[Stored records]
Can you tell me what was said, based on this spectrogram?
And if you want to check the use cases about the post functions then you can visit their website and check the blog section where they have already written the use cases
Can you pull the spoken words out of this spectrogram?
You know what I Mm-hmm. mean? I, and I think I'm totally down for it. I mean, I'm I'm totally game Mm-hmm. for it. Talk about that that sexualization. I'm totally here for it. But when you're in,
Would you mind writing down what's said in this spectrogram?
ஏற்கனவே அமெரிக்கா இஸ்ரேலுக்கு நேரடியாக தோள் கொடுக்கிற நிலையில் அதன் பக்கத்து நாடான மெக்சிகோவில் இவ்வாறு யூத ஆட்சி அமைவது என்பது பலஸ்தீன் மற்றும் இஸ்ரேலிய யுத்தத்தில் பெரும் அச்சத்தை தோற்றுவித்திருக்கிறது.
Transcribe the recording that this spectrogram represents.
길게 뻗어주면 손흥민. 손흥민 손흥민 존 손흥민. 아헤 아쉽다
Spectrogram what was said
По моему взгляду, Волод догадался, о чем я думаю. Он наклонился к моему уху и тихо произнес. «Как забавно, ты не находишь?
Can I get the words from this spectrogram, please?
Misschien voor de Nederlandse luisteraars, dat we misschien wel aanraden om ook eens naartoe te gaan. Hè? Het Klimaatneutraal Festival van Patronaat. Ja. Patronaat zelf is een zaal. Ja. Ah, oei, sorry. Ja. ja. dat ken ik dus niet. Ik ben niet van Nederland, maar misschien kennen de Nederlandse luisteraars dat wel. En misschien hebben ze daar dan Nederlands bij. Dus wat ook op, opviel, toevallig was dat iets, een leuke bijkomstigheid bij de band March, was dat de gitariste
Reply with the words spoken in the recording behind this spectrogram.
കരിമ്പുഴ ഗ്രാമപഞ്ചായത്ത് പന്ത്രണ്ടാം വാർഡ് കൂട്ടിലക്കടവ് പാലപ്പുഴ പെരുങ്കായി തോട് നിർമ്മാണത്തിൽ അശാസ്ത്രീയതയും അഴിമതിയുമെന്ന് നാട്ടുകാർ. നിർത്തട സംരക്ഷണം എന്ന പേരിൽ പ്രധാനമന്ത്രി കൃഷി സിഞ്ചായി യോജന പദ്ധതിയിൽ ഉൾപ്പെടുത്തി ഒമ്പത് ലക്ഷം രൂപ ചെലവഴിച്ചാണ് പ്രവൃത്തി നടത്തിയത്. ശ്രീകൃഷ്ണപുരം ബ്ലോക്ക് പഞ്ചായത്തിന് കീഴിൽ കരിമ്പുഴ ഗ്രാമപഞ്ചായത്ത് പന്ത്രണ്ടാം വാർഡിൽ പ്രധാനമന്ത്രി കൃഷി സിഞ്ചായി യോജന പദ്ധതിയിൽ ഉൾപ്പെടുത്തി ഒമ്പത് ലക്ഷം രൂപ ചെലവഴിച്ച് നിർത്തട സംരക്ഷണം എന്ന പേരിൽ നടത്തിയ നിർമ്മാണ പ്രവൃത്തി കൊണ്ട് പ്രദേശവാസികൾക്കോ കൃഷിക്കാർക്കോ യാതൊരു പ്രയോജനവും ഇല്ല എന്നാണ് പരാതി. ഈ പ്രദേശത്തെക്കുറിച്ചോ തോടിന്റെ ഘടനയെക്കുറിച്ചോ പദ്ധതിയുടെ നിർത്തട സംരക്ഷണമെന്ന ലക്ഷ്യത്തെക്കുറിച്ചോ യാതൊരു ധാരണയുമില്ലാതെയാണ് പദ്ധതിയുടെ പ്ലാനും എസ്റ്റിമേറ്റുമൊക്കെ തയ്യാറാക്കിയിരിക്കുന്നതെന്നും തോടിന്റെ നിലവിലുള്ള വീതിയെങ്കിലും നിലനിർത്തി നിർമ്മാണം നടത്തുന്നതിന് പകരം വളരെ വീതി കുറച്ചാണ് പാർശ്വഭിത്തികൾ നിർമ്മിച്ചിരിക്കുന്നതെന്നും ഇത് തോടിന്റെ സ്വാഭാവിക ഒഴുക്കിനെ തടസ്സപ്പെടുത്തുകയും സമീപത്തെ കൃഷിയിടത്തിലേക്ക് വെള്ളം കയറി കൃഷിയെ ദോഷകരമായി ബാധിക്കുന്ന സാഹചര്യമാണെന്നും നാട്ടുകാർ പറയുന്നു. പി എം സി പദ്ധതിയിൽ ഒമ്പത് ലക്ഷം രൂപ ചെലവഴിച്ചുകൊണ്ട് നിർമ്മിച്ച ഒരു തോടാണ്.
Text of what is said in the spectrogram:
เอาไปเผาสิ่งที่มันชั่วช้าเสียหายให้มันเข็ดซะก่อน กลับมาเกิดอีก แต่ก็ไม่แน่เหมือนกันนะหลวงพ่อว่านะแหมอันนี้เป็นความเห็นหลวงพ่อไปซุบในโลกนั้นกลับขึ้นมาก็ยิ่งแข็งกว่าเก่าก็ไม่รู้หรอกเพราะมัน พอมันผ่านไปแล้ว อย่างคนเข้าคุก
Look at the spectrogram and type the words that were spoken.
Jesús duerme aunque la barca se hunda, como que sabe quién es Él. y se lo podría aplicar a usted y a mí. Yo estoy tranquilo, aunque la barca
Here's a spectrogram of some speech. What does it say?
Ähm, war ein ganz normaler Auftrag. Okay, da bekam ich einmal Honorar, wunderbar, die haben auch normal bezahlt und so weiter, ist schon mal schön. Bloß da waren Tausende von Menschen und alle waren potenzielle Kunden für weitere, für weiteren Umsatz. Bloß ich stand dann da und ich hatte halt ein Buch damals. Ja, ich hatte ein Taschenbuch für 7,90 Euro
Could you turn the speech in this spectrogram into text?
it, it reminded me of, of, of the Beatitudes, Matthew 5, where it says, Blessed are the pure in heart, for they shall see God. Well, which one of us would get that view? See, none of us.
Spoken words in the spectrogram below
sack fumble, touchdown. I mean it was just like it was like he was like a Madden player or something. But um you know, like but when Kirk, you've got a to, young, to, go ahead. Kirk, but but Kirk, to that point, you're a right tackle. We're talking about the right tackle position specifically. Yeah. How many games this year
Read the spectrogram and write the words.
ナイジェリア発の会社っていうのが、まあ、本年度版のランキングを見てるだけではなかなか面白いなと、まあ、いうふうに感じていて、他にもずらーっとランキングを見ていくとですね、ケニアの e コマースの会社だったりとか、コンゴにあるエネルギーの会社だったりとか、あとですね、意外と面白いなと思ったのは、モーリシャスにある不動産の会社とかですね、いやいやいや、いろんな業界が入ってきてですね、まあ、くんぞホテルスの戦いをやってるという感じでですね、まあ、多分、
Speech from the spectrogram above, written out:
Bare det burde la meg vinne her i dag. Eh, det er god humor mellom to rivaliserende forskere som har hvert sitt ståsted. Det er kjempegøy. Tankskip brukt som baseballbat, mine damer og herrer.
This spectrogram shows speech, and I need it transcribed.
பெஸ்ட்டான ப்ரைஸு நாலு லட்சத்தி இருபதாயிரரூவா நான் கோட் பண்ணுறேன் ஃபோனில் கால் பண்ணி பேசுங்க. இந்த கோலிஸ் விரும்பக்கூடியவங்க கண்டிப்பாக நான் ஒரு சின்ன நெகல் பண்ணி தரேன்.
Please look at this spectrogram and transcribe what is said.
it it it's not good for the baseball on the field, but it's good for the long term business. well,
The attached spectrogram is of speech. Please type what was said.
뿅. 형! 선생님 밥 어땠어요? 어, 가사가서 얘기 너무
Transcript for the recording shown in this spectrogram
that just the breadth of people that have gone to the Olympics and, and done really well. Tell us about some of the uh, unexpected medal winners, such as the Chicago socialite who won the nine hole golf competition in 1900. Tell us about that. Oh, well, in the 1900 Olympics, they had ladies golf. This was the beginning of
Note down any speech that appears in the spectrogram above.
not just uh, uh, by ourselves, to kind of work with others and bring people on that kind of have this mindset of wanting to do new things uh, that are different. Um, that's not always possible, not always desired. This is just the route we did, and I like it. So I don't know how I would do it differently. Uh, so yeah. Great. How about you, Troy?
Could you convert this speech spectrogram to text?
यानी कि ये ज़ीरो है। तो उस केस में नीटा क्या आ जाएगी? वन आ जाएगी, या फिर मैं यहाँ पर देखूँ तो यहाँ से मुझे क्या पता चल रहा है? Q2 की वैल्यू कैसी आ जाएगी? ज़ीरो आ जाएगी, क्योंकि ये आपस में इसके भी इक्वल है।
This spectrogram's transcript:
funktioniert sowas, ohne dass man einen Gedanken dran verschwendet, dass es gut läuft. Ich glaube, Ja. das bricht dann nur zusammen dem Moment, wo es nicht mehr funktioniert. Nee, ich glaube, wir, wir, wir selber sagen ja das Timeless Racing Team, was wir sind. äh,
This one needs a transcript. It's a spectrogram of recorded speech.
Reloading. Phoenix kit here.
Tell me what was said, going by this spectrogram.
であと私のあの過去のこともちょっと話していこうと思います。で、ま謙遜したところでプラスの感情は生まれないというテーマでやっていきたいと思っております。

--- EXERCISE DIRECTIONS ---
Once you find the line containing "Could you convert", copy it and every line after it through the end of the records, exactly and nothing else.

--- TASK SOLUTION ---
Could you convert this speech spectrogram to text?
यानी कि ये ज़ीरो है। तो उस केस में नीटा क्या आ जाएगी? वन आ जाएगी, या फिर मैं यहाँ पर देखूँ तो यहाँ से मुझे क्या पता चल रहा है? Q2 की वैल्यू कैसी आ जाएगी? ज़ीरो आ जाएगी, क्योंकि ये आपस में इसके भी इक्वल है।
This spectrogram's transcript:
funktioniert sowas, ohne dass man einen Gedanken dran verschwendet, dass es gut läuft. Ich glaube, Ja. das bricht dann nur zusammen dem Moment, wo es nicht mehr funktioniert. Nee, ich glaube, wir, wir, wir selber sagen ja das Timeless Racing Team, was wir sind. äh,
This one needs a transcript. It's a spectrogram of recorded speech.
Reloading. Phoenix kit here.
Tell me what was said, going by this spectrogram.
であと私のあの過去のこともちょっと話していこうと思います。で、ま謙遜したところでプラスの感情は生まれないというテーマでやっていきたいと思っております。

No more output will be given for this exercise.